NASA is now looking for a new mission for Kepler. This mission would use only two reaction wheels now that attempts to revive one of the failed wheels has not succeeded. Reaction wheels two and four had failed and the spacecraft needs at least three to operate normally. Engineering tests showed that one of the wheels was possibly viable but has now ended attempts to restore the wheel. NASA has concluded that the wheel is not healthy enough to continue the mission, therefore Kepler as we knew it is done and the mission will end. There is some good news though, NASA is looking for white papers to resume some level of science data collection using two reaction wheels and thrusters.

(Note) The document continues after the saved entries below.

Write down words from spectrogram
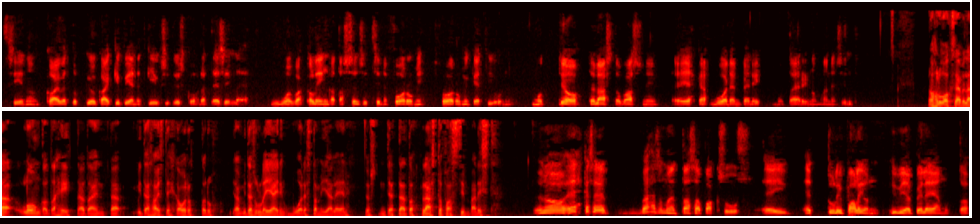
siinä on kaivettu kyllä kaikki pienetkin yksityiskohdat esille. Et voi vaikka linkata sen sitten sinne foorumi, foorumiketjuun. Mutta joo, The Last of Us, niin ei ehkä vuoden peli, mutta erinomainen silti. No haluatko sä vielä lonkalta heittää jotain, että mitä sä ehkä odottanut ja mitä sulle jäi niin vuodesta mieleen, jos nyt jättää tuon Last of Usin välistä? No ehkä se vähän semmoinen tasapaksuus. Ei, et tuli paljon hyviä pelejä, mutta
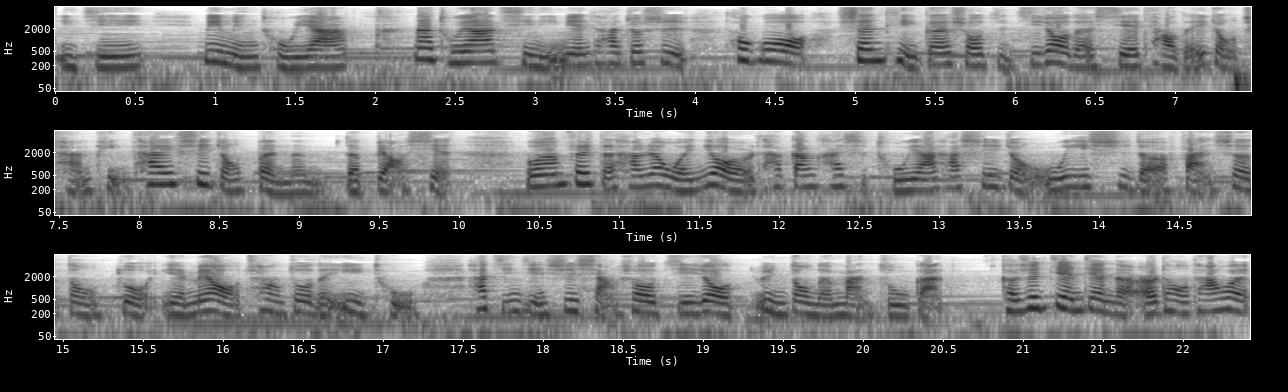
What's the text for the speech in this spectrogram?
以及。命名涂鸦，那涂鸦棋里面，它就是透过身体跟手指肌肉的协调的一种产品，它是一种本能的表现。罗恩菲德他认为，幼儿他刚开始涂鸦，它是一种无意识的反射动作，也没有创作的意图，他仅仅是享受肌肉运动的满足感。可是渐渐的，儿童他会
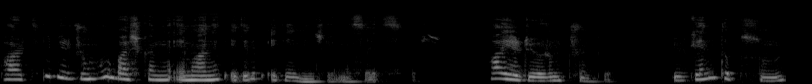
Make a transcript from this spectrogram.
partili bir cumhurbaşkanına emanet edilip edilmeyeceği meselesidir. Hayır diyorum çünkü ülkenin tapusunun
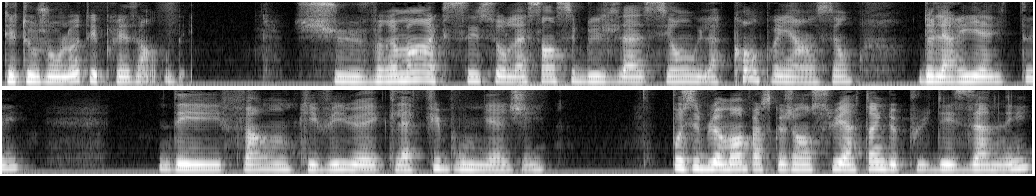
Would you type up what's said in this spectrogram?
tu es toujours là, tu es présente. Je suis vraiment axée sur la sensibilisation et la compréhension de la réalité des femmes qui vivent avec la fibromyalgie. Possiblement parce que j'en suis atteinte depuis des années,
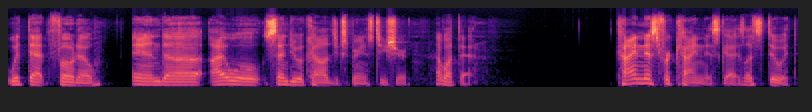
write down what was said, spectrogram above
with that photo and uh, I will send you a college experience T-shirt. How about that? Kindness for kindness, guys. Let's do it.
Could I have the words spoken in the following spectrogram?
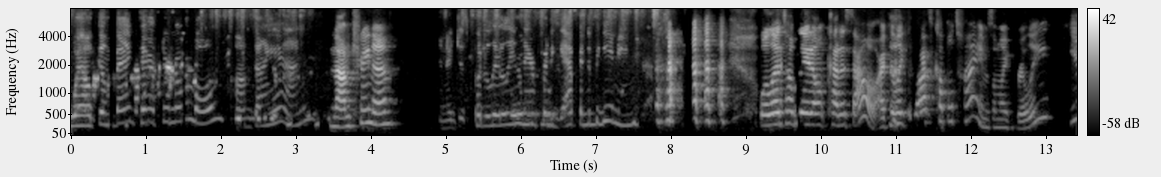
Welcome back to After Normal. I'm Diane, And I'm Trina. and I just put a little in there for the gap in the beginning. well, let's hope they don't cut us out. I feel like the last couple times, I'm like, really? Yeah.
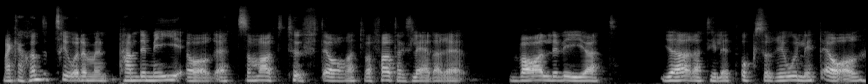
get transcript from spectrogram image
Man kanske inte tror det, men pandemiåret som var ett tufft år att vara företagsledare valde vi ju att göra till ett också roligt år.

This will not allow the spacecraft to resume normal pointing accuracy but may allow some new, slightly different mission to be executed.
The diagram to the left gives you an idea of how a new mission could work, allowing more error or drift on the pointing of the spacecraft. This is based on an early analysis by Ball Aerospace.
“At the beginning of our mission, no one knew if Earth-size planets were abundant in the galaxy. If they were rare, we might be alone,” said William Borucki, Kepler science principal investigator at NASA’s Ames Research Center in Moffett Field, Calif. “Now at the completion of Kepler observations, the data holds the answer to the question that inspired the mission: Are Earths in the habitable zone of stars like our sun common or rare?”
There is no other spacecraft capable of looking for planets the way Kepler did and we need to remember it was an outstanding success. Kepler had actually completed it’s normal mission life and was in an extended mission which took advantage of the fact that the spacecraft could still obtain good science data.